Dear Mama, I'm 32 Now.
Let's celebrate! It is the 32nd anniversary of your decision to let me live. I know this was not the most popular choice at the time. Terminating a pregnancy was the fad in 1984. If my research is correct, the ratio of abortions to live births was the highest it had ever been that year and that astonishing record has yet to surpass it, at least in the United States. On sheer statistics alone, I shouldn't be able to write these words or any of the other hundreds of thousands of words I've written over this lifetime. But here I am. Today I turn 32.
Long ago, I came to the conclusion that I would never know why - Why did you carry me to term, why did you give me away, or why you deemed me not worth the effort to keep me around. Certainly, the "risk" of my presence was worth the sexual experience you had... You know we have such a low view of sex as Americans, don't we? Its abundance beguiles its preciousness. It is like our view technology - like credit cards, airplanes, and cell phones. The pleasure of sex is a commodity to us. But when the commodity produces the suspected, yet still surprising results, we do what we need to do in order to cope with the rest of our lives.
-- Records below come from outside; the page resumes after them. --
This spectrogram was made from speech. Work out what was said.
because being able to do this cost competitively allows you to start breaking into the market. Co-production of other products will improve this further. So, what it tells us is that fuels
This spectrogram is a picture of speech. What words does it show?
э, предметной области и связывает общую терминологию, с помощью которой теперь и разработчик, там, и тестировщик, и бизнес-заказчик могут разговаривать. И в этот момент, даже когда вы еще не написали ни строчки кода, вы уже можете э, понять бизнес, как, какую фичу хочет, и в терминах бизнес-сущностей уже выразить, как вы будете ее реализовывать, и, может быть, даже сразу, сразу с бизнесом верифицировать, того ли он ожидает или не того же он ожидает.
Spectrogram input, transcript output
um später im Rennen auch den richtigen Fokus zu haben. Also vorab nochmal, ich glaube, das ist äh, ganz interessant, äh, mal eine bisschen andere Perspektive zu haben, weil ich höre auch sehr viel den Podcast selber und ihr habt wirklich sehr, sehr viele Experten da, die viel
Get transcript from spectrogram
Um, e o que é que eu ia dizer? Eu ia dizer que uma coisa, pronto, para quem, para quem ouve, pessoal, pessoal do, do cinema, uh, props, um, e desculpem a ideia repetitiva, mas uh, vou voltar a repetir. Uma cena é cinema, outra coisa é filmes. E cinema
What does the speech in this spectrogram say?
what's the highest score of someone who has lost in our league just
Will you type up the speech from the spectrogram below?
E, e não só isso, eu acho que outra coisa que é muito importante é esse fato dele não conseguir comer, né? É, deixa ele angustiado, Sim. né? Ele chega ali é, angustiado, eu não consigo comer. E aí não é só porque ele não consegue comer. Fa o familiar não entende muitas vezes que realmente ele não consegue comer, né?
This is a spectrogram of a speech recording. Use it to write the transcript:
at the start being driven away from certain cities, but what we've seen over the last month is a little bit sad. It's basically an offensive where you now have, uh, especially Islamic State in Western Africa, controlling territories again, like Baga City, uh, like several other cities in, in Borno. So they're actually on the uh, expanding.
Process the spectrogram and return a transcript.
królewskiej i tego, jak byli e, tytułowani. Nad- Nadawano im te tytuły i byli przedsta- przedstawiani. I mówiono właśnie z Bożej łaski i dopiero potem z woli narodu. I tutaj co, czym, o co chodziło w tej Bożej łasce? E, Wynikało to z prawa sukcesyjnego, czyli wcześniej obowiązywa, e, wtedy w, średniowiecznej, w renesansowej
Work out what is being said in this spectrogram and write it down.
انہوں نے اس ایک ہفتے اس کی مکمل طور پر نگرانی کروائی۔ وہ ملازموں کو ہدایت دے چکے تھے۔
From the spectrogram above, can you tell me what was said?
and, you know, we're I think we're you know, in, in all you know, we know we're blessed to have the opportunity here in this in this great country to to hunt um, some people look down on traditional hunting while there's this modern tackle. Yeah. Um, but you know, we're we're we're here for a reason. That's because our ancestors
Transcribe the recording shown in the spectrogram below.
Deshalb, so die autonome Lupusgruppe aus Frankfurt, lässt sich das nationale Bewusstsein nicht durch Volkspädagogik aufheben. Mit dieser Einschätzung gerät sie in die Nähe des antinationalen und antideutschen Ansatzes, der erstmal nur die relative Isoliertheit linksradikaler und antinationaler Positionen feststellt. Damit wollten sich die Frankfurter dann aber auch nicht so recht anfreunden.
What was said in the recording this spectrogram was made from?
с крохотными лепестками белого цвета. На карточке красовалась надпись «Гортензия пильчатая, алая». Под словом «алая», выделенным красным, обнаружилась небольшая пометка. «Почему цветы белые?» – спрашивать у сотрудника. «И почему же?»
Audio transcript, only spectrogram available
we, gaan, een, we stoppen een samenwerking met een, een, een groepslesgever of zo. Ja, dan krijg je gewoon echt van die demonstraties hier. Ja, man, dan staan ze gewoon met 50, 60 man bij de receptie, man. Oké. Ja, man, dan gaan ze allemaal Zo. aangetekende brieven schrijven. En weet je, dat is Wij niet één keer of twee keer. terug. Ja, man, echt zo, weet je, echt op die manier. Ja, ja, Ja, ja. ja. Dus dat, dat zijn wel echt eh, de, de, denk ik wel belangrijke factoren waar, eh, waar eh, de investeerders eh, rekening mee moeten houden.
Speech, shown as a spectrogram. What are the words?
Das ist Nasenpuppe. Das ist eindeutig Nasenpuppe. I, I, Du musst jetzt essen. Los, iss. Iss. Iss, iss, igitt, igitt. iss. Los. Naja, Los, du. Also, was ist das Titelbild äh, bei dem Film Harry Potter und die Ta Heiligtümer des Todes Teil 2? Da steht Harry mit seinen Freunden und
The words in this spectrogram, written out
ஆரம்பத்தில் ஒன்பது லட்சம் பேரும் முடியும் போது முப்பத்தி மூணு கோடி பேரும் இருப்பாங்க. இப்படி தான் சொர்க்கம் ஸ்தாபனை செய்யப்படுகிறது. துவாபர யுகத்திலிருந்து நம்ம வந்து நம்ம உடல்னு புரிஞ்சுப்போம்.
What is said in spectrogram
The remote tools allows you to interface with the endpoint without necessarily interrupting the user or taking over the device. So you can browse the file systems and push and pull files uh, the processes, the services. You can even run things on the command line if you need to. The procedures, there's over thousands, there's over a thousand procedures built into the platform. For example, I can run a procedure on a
It's ironic. Every form of entertainment compares the sexual experience to the feat of reaching a god-like status, but then upon reaching the pinnacle of deity, we deny the responsibilities in which we have been entrusted. I guess it is just so odd to me.
But I'm supposed to be thankful, right? Thankful that you didn't abort me. I wonder if your grand-daughter will ever be thankful that we didn't abort her? Or is it just human nature to acknowledge mere existence as a right, not a privilege? I'm not so sure anymore. But I do know how much joy she would bring you. She is my blessing and my pride, she sometimes is the only thing that keeps my soul alive. Having her here, with me, is the consequence of our choices. This was a very good consequence.
In case you are wondering, the people that raised me, my parents, are some of the finest people to ever trod this soil. They scraped, sacrificed, and struggled to give me more than I deserved. It's a natural thing, I suppose, to take care of your own flesh and blood. It's a supernatural ability to love something that is not your own as if it was. This single fact convinces more of God's love for sinful humans more than any theological concept, holy text, or puritanical principle. The living hermeneutic of my parents is what convinces me of the truth of the gospel. Hopefully, I will live my life in a similar way.
In the last 32 years, I have pursued many avenues of learning and pleasure. Some have been blessings while others have left scars that no amount of time can erase. Everyday I fight the feelings of worthlessness, emptiness, and loneliness that exist in the place where you should have always been. I can't be angry, because at least I am alive, right?
But this burden just never goes away. But don't worry about me, I am starting to become comfortable with the idea that it will never go away. Indeed, it will probably be the best if it does not. You could have never known this, but your choice to give me away is the single most valuable asset I have in my life. It is my central source of inspiration. It drives me to write, create, and achieve. If this was your master plan all along, then I salute you. You were wiser than I ever gave you credit for.
It seems so plain to say this, but without you Mama, I'm nothing and I would have achieved nothing. But, I'm also not sure you get the credit this verse applies. Its a line said in many acceptance speeches, and I suppose the words need uttered here, in this space. This is my accpetance speech. No award is being bestowed, I'm just finally accepting the reality of your choice.
An ongoing discussion about growing up, passing on, and the ties that bind us together. Following Jesus is a family affair — no matter who you call your family.